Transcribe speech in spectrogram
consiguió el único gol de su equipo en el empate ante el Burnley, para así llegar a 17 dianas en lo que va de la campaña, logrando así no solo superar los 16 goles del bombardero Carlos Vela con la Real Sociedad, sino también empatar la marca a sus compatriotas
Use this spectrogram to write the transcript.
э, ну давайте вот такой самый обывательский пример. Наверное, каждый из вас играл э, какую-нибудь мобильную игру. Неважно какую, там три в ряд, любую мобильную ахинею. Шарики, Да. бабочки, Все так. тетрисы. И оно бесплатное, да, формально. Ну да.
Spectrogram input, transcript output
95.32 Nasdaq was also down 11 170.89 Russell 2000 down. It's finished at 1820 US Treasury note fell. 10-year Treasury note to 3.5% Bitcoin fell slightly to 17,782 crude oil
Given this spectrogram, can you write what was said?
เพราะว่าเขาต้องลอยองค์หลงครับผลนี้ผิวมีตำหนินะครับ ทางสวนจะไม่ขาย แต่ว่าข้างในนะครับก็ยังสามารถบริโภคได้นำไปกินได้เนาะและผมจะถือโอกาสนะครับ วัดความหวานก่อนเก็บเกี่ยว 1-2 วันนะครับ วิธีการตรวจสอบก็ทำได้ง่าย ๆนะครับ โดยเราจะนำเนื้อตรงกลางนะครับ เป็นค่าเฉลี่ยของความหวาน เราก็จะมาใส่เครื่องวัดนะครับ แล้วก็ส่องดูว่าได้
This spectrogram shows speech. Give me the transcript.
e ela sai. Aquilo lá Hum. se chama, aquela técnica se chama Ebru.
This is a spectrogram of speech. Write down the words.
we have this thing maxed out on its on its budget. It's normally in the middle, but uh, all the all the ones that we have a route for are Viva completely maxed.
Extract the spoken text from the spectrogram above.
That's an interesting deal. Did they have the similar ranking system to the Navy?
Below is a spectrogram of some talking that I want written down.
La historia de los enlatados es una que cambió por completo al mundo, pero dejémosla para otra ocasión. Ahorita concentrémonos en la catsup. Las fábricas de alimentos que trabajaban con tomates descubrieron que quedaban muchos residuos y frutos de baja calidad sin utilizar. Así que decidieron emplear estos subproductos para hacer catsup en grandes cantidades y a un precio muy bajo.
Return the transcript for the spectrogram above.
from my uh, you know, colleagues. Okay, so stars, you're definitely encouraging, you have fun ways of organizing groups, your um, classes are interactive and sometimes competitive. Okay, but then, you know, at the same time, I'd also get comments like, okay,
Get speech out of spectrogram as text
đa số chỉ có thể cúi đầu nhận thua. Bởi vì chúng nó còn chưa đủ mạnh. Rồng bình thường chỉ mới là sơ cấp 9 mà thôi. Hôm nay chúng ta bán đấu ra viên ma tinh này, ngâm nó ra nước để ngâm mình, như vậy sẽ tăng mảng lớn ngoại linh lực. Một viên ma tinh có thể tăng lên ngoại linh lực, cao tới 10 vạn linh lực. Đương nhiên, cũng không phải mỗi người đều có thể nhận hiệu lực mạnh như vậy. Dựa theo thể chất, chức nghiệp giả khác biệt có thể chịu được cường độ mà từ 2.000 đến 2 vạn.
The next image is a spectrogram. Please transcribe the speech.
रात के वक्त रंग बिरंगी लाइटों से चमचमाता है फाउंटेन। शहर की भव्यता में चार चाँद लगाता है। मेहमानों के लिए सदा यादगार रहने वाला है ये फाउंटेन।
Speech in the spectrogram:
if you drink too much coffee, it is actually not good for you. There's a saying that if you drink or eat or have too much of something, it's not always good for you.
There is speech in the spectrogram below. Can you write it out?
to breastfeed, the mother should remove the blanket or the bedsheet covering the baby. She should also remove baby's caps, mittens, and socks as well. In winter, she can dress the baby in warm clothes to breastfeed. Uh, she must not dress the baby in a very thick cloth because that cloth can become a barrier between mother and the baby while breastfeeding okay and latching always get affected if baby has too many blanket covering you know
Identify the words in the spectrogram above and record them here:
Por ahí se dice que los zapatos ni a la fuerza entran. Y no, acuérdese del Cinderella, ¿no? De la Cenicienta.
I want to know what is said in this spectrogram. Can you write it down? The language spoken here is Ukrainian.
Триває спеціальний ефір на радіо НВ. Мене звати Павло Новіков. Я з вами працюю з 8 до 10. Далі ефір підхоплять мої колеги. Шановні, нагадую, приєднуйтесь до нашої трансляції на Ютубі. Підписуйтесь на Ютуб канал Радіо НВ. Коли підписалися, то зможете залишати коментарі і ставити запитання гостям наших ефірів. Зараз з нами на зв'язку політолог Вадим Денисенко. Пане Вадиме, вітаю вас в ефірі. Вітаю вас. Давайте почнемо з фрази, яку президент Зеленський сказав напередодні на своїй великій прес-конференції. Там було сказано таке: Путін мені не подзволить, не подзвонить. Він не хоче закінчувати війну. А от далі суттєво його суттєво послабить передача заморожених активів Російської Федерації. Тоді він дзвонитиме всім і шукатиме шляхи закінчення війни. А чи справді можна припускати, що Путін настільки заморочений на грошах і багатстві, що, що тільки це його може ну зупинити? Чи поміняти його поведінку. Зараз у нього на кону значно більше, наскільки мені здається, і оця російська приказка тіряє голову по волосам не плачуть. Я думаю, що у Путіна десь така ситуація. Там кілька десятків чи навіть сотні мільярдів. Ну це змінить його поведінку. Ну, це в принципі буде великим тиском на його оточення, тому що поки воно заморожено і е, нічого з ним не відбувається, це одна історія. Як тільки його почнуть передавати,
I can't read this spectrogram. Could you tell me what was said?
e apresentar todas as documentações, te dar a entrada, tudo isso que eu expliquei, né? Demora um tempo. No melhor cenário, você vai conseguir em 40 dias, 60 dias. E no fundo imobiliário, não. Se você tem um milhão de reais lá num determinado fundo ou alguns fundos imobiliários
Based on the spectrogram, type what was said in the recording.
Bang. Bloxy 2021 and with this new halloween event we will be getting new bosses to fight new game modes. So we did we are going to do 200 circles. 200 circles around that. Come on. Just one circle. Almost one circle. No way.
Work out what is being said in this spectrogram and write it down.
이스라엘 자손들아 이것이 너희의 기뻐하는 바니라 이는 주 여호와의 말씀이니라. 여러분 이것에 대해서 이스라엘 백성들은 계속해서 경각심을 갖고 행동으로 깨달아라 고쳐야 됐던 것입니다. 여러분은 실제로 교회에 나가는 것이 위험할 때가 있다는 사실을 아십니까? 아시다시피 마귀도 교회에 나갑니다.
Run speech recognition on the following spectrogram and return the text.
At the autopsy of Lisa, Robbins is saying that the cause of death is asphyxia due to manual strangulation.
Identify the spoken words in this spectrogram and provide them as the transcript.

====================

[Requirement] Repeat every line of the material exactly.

[Task output]
Transcribe speech in spectrogram
consiguió el único gol de su equipo en el empate ante el Burnley, para así llegar a 17 dianas en lo que va de la campaña, logrando así no solo superar los 16 goles del bombardero Carlos Vela con la Real Sociedad, sino también empatar la marca a sus compatriotas
Use this spectrogram to write the transcript.
э, ну давайте вот такой самый обывательский пример. Наверное, каждый из вас играл э, какую-нибудь мобильную игру. Неважно какую, там три в ряд, любую мобильную ахинею. Шарики, Да. бабочки, Все так. тетрисы. И оно бесплатное, да, формально. Ну да.
Spectrogram input, transcript output
95.32 Nasdaq was also down 11 170.89 Russell 2000 down. It's finished at 1820 US Treasury note fell. 10-year Treasury note to 3.5% Bitcoin fell slightly to 17,782 crude oil
Given this spectrogram, can you write what was said?
เพราะว่าเขาต้องลอยองค์หลงครับผลนี้ผิวมีตำหนินะครับ ทางสวนจะไม่ขาย แต่ว่าข้างในนะครับก็ยังสามารถบริโภคได้นำไปกินได้เนาะและผมจะถือโอกาสนะครับ วัดความหวานก่อนเก็บเกี่ยว 1-2 วันนะครับ วิธีการตรวจสอบก็ทำได้ง่าย ๆนะครับ โดยเราจะนำเนื้อตรงกลางนะครับ เป็นค่าเฉลี่ยของความหวาน เราก็จะมาใส่เครื่องวัดนะครับ แล้วก็ส่องดูว่าได้
This spectrogram shows speech. Give me the transcript.
e ela sai. Aquilo lá Hum. se chama, aquela técnica se chama Ebru.
This is a spectrogram of speech. Write down the words.
we have this thing maxed out on its on its budget. It's normally in the middle, but uh, all the all the ones that we have a route for are Viva completely maxed.
Extract the spoken text from the spectrogram above.
That's an interesting deal. Did they have the similar ranking system to the Navy?
Below is a spectrogram of some talking that I want written down.
La historia de los enlatados es una que cambió por completo al mundo, pero dejémosla para otra ocasión. Ahorita concentrémonos en la catsup. Las fábricas de alimentos que trabajaban con tomates descubrieron que quedaban muchos residuos y frutos de baja calidad sin utilizar. Así que decidieron emplear estos subproductos para hacer catsup en grandes cantidades y a un precio muy bajo.
Return the transcript for the spectrogram above.
from my uh, you know, colleagues. Okay, so stars, you're definitely encouraging, you have fun ways of organizing groups, your um, classes are interactive and sometimes competitive. Okay, but then, you know, at the same time, I'd also get comments like, okay,
Get speech out of spectrogram as text
đa số chỉ có thể cúi đầu nhận thua. Bởi vì chúng nó còn chưa đủ mạnh. Rồng bình thường chỉ mới là sơ cấp 9 mà thôi. Hôm nay chúng ta bán đấu ra viên ma tinh này, ngâm nó ra nước để ngâm mình, như vậy sẽ tăng mảng lớn ngoại linh lực. Một viên ma tinh có thể tăng lên ngoại linh lực, cao tới 10 vạn linh lực. Đương nhiên, cũng không phải mỗi người đều có thể nhận hiệu lực mạnh như vậy. Dựa theo thể chất, chức nghiệp giả khác biệt có thể chịu được cường độ mà từ 2.000 đến 2 vạn.
The next image is a spectrogram. Please transcribe the speech.
रात के वक्त रंग बिरंगी लाइटों से चमचमाता है फाउंटेन। शहर की भव्यता में चार चाँद लगाता है। मेहमानों के लिए सदा यादगार रहने वाला है ये फाउंटेन।
Speech in the spectrogram:
if you drink too much coffee, it is actually not good for you. There's a saying that if you drink or eat or have too much of something, it's not always good for you.
There is speech in the spectrogram below. Can you write it out?
to breastfeed, the mother should remove the blanket or the bedsheet covering the baby. She should also remove baby's caps, mittens, and socks as well. In winter, she can dress the baby in warm clothes to breastfeed. Uh, she must not dress the baby in a very thick cloth because that cloth can become a barrier between mother and the baby while breastfeeding okay and latching always get affected if baby has too many blanket covering you know
Identify the words in the spectrogram above and record them here:
Por ahí se dice que los zapatos ni a la fuerza entran. Y no, acuérdese del Cinderella, ¿no? De la Cenicienta.
I want to know what is said in this spectrogram. Can you write it down? The language spoken here is Ukrainian.
Триває спеціальний ефір на радіо НВ. Мене звати Павло Новіков. Я з вами працюю з 8 до 10. Далі ефір підхоплять мої колеги. Шановні, нагадую, приєднуйтесь до нашої трансляції на Ютубі. Підписуйтесь на Ютуб канал Радіо НВ. Коли підписалися, то зможете залишати коментарі і ставити запитання гостям наших ефірів. Зараз з нами на зв'язку політолог Вадим Денисенко. Пане Вадиме, вітаю вас в ефірі. Вітаю вас. Давайте почнемо з фрази, яку президент Зеленський сказав напередодні на своїй великій прес-конференції. Там було сказано таке: Путін мені не подзволить, не подзвонить. Він не хоче закінчувати війну. А от далі суттєво його суттєво послабить передача заморожених активів Російської Федерації. Тоді він дзвонитиме всім і шукатиме шляхи закінчення війни. А чи справді можна припускати, що Путін настільки заморочений на грошах і багатстві, що, що тільки це його може ну зупинити? Чи поміняти його поведінку. Зараз у нього на кону значно більше, наскільки мені здається, і оця російська приказка тіряє голову по волосам не плачуть. Я думаю, що у Путіна десь така ситуація. Там кілька десятків чи навіть сотні мільярдів. Ну це змінить його поведінку. Ну, це в принципі буде великим тиском на його оточення, тому що поки воно заморожено і е, нічого з ним не відбувається, це одна історія. Як тільки його почнуть передавати,
I can't read this spectrogram. Could you tell me what was said?
e apresentar todas as documentações, te dar a entrada, tudo isso que eu expliquei, né? Demora um tempo. No melhor cenário, você vai conseguir em 40 dias, 60 dias. E no fundo imobiliário, não. Se você tem um milhão de reais lá num determinado fundo ou alguns fundos imobiliários
Based on the spectrogram, type what was said in the recording.
Bang. Bloxy 2021 and with this new halloween event we will be getting new bosses to fight new game modes. So we did we are going to do 200 circles. 200 circles around that. Come on. Just one circle. Almost one circle. No way.
Work out what is being said in this spectrogram and write it down.
이스라엘 자손들아 이것이 너희의 기뻐하는 바니라 이는 주 여호와의 말씀이니라. 여러분 이것에 대해서 이스라엘 백성들은 계속해서 경각심을 갖고 행동으로 깨달아라 고쳐야 됐던 것입니다. 여러분은 실제로 교회에 나가는 것이 위험할 때가 있다는 사실을 아십니까? 아시다시피 마귀도 교회에 나갑니다.
Run speech recognition on the following spectrogram and return the text.
At the autopsy of Lisa, Robbins is saying that the cause of death is asphyxia due to manual strangulation.
Identify the spoken words in this spectrogram and provide them as the transcript.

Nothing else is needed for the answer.